> [Goal of the exercise]: Starting at the line that contains "Could you make", quote every line through the end of the entries, word for word, skipping the pictures.

> [Input records]:
━━━━━━━━━━
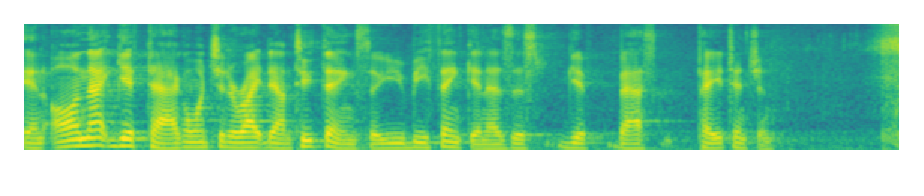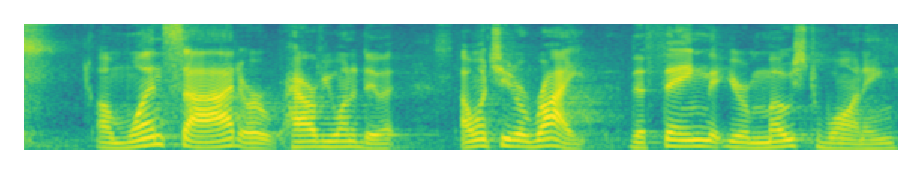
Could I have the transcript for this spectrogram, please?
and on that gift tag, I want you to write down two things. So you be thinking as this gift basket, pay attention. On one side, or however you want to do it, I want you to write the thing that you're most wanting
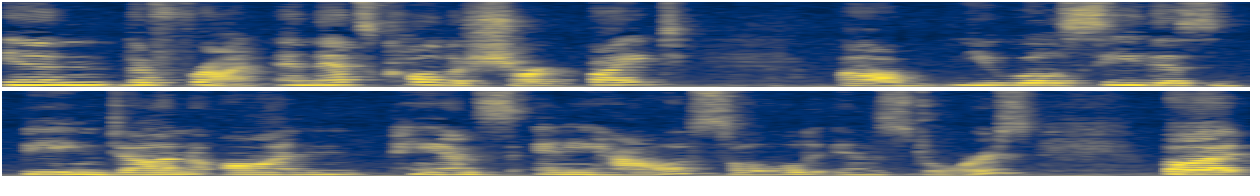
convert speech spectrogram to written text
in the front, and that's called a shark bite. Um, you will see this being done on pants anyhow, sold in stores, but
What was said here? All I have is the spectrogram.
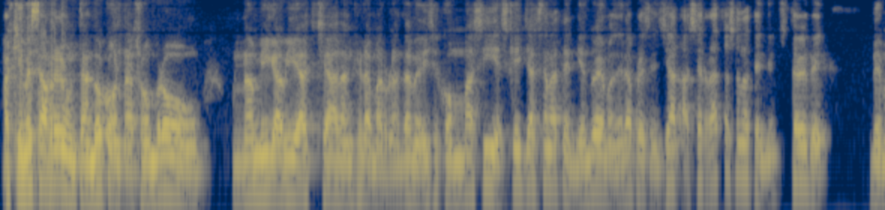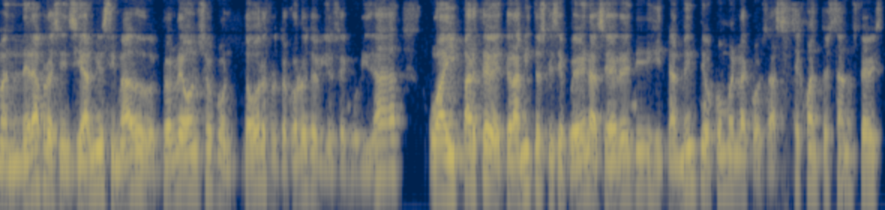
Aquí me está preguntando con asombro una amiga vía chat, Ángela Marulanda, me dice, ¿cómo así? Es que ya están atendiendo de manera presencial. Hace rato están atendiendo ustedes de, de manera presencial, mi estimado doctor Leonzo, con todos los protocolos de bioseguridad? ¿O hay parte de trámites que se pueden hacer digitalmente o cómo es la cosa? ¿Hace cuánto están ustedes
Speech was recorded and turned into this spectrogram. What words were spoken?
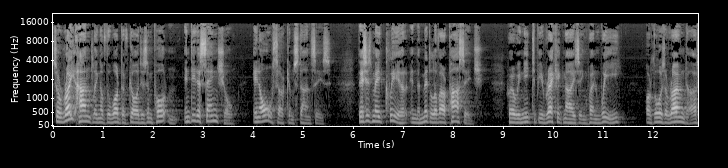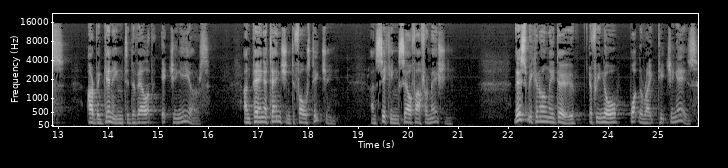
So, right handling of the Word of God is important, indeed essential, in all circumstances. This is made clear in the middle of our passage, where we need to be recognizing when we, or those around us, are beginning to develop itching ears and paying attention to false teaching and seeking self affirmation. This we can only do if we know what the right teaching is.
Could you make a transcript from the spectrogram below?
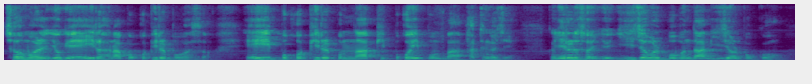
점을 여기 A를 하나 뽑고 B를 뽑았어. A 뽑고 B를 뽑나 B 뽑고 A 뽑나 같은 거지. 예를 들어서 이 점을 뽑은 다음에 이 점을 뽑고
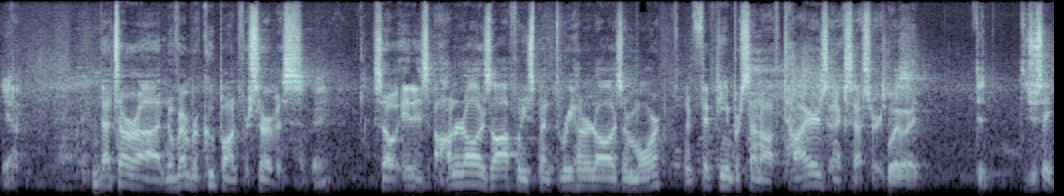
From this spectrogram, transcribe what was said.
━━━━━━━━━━
> [Expected answer]:
Could you make a transcript from the spectrogram below?
점을 여기 A를 하나 뽑고 B를 뽑았어. A 뽑고 B를 뽑나 B 뽑고 A 뽑나 같은 거지. 예를 들어서 이 점을 뽑은 다음에 이 점을 뽑고
From this spectrogram, transcribe what was said.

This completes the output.